··· Data supplied

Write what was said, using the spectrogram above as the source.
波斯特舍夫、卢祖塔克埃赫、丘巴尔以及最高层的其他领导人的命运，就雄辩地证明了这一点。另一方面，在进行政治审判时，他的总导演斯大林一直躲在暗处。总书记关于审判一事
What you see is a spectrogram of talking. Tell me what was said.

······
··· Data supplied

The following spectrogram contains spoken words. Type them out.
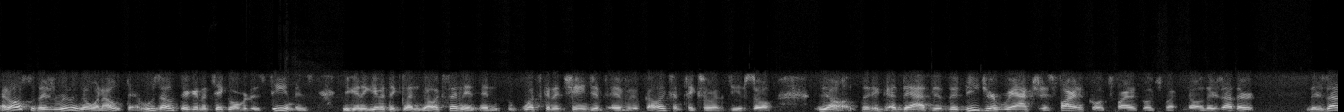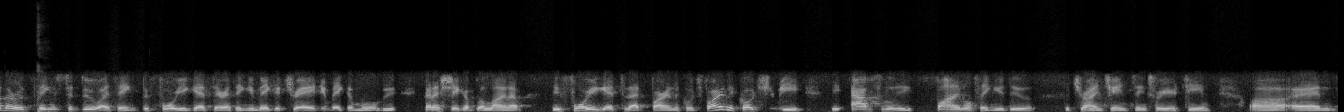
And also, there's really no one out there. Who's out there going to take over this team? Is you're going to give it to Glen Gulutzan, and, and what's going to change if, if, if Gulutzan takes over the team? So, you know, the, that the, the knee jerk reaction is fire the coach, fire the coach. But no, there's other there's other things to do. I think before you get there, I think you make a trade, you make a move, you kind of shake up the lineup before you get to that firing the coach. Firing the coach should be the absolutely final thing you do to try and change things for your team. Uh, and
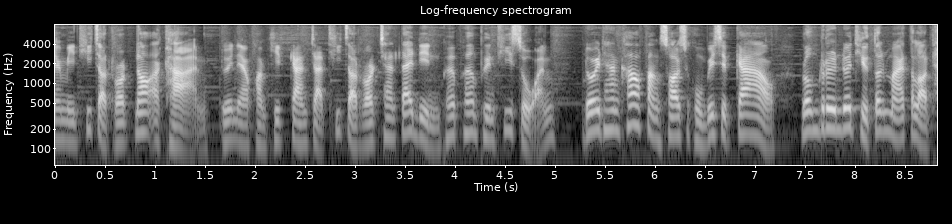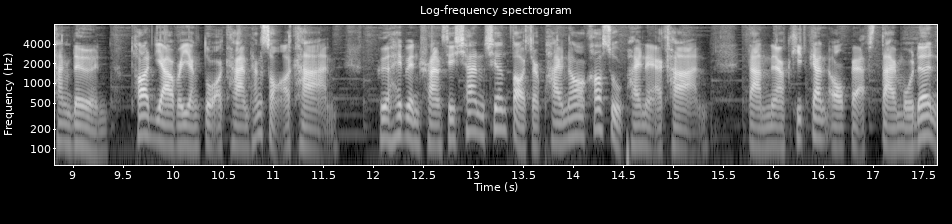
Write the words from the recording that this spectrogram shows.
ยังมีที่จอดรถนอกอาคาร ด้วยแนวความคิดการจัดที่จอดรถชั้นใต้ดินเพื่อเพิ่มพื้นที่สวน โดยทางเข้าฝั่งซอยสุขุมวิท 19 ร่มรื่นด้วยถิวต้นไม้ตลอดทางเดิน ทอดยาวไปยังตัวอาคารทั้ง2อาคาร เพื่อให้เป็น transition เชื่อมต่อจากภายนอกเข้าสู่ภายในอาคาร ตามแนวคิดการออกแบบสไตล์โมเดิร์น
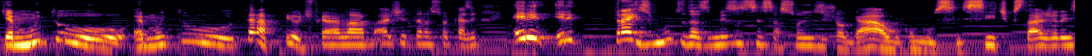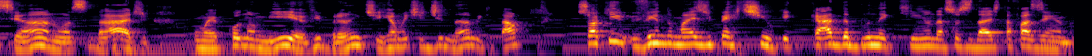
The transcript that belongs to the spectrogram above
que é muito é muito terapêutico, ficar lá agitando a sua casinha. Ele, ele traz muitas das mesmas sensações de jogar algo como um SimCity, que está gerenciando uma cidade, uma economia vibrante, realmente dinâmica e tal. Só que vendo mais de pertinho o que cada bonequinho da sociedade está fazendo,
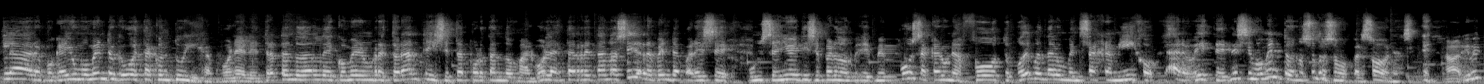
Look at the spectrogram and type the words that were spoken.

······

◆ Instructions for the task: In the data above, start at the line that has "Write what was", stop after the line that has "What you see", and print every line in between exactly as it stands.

◆ Result for this task:
Write what was said, using the spectrogram above as the source.
波斯特舍夫、卢祖塔克埃赫、丘巴尔以及最高层的其他领导人的命运，就雄辩地证明了这一点。另一方面，在进行政治审判时，他的总导演斯大林一直躲在暗处。总书记关于审判一事
What you see is a spectrogram of talking. Tell me what was said.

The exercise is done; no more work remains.